G.O.A.L stands for growth, openness, and achievement in literacy, and its importance lies within the drivers and what they carry. Sparta UMC’s literacy camp opted to go virtual this year, but instructors knew how important person to person contact was, especially for students who have been remote learning since March. With a combination of Zoom instruction and three weekly in-person touch points, Sparta UMC continues to build trust with the community.
Summer camp break down
The G.O.A.L Summer Literacy Camp Zoom call starts at 9:30 a.m., Monday through Friday. They begin together, singing songs or playing a game. Eighteen students are engaged in some capacity, and the program acknowledges the challenges parents face in the remote learning world.
At 9:40 a.m., Murphy, who is also the 2020 Burroughs Wellcome Fund Northwest Region Teacher of the Year, “swooshes” the students into their breakout rooms where they have instruction for the morning.
We joined some breakout sessions where teachers were using programs like Learning A to Z and Hue. Students were reading out loud, holding up banana cut outs or playing “scavenger hunt,” a virtual show and tell. Later in the morning, educators also have one-on-one time with each student for individual instruction based on the child’s growth.
After morning instruction on Mondays and Thursdays, students know to expect the G.O.A.L mobile. This is a huge part of camp, and two of the three in-person touch points Murphy and Gatton know to be imperative to the program.
On those two days, they load up a car with backpacks, books, snacks, enrichment activities, and fun treats for the students of camp. They are also able to deliver materials from teachers so instruction can keep progressing. Students earn points for attendance, respectfulness, reaching goals, and more. Based on the points, they get to pick out special prizes straight from the G.O.A.L mobile. Gatton and Murphy also take this time to check in with parents and see how everyone is feeling.

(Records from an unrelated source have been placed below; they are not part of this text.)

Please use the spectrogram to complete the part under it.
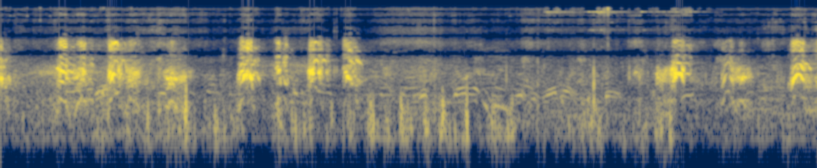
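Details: Puppies yip and bark in short, high, harmonic bursts, with clusters near the start, around two and a half seconds and again near seven seconds, while people talk in between.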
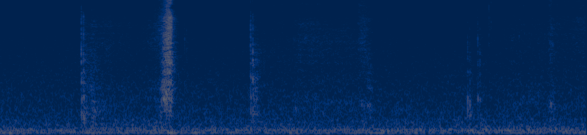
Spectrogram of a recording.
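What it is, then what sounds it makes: Palette knife scraping acrylic paint on a sketchbook page. A metal palette knife spreads thick maroon acrylic paint in vertical strokes across a paper sketchbook page while reworking an abandoned page. Three quiet, bright, brief scrapes stand out, the middle one loudest, with fainter strokes after them over a low, steady background hum.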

Donning masks, Gatton and Murphy knock on doors, get students to put on gloves, and then they get to go searching for just the right treat. Gatton and Murphy pick out books based on the interest of each student and they get to take as many as they want.

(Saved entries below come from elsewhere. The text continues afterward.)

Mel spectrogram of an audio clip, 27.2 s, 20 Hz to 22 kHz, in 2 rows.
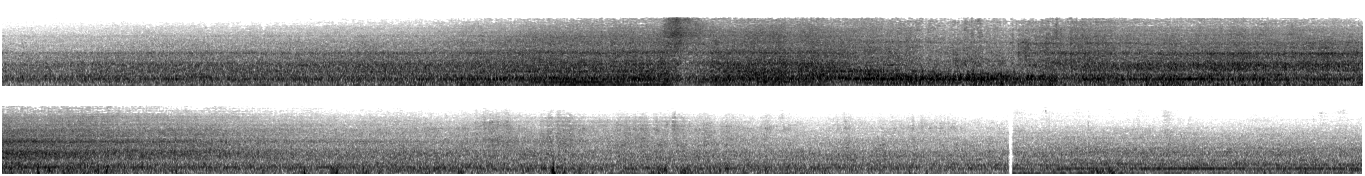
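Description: Czech class 810 diesel railbus passing close by, its engine running and its wheels running on the rails. It grows louder to a peak around ten seconds in, then fades to quieter rail noise, with a steady low hum near the end.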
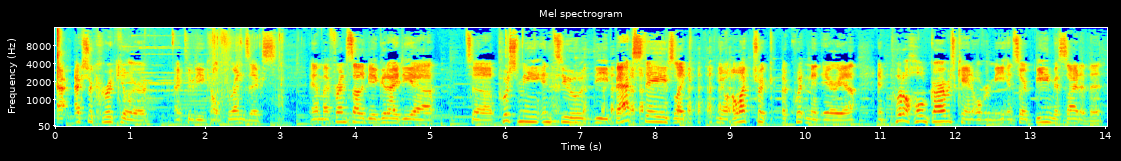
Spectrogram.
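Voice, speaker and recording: A man playing a party video game with friends, excitable and yelping, telling a rambling anecdote. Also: a little high, brisk, soft background music. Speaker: guest player. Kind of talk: casual gaming chat and storytelling.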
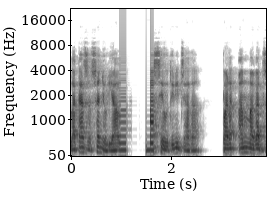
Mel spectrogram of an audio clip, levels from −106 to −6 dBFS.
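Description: From 0.97 to 1.66 s, after "la casa", the speech collapses into a rigid metallic buzz pitched at 188 Hz, loosely tracking the words: robotic sound from repeated short buffers. New audio likely arrived too seldom, so a 5 ms slice looped while most real sound was skipped.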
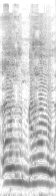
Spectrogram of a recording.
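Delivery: high, loud "oh no" of panic; panicked cry. Retold or imitated. Friends realizing the chips are on fire, panicked loud cry. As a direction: cry out as it dawns on you. Seeing the oven smoking.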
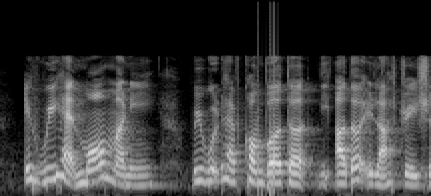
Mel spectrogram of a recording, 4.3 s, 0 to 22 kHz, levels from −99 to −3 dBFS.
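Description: From 2.57 to 2.77 s, processor overload crackle tears through the speech. The processor misses a run of deadlines for buffers of a few milliseconds, around ten of them. Each miss drops in a brief hard-edged silence. Together they sound like gritty crackle.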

The other weekly touch point is on Wednesday nights when the church’s Grace Kitchen opens for a community dinner. During the pandemic, the dinner is take-out only, but they can feed anywhere from 150 to 200 people. Families of the literacy camp students are encouraged to stop by for dinner and pick up materials for camp. All the teachers are there to enthusiastically greet students and help with getting food to cars.
What was the deciding factor in making this year’s camp virtual? Leaning on the first rule of the founder of the Methodist Church, John Wesley: Do no harm. Gatton explains, “We just kept coming back to the fact that we work so hard in our communities to establish ourselves as a trustworthy place, as a safe place.”
“You know, our heart as educators, as the church, is we want to impact these kids in the biggest ways that we can, and we know that in-person is going to have the greatest effectiveness on that, but at the same time, our heart is also to keep our kids safe.”– Kyla Gatton, Sparta UMC’s growth and community engagement coordinator
The G.O.A.L mobile delivers that message and more as Sparta UMC works in many ways to support students and their community.
Editor’s note: The Duke Endowment supports the work of EducationNC.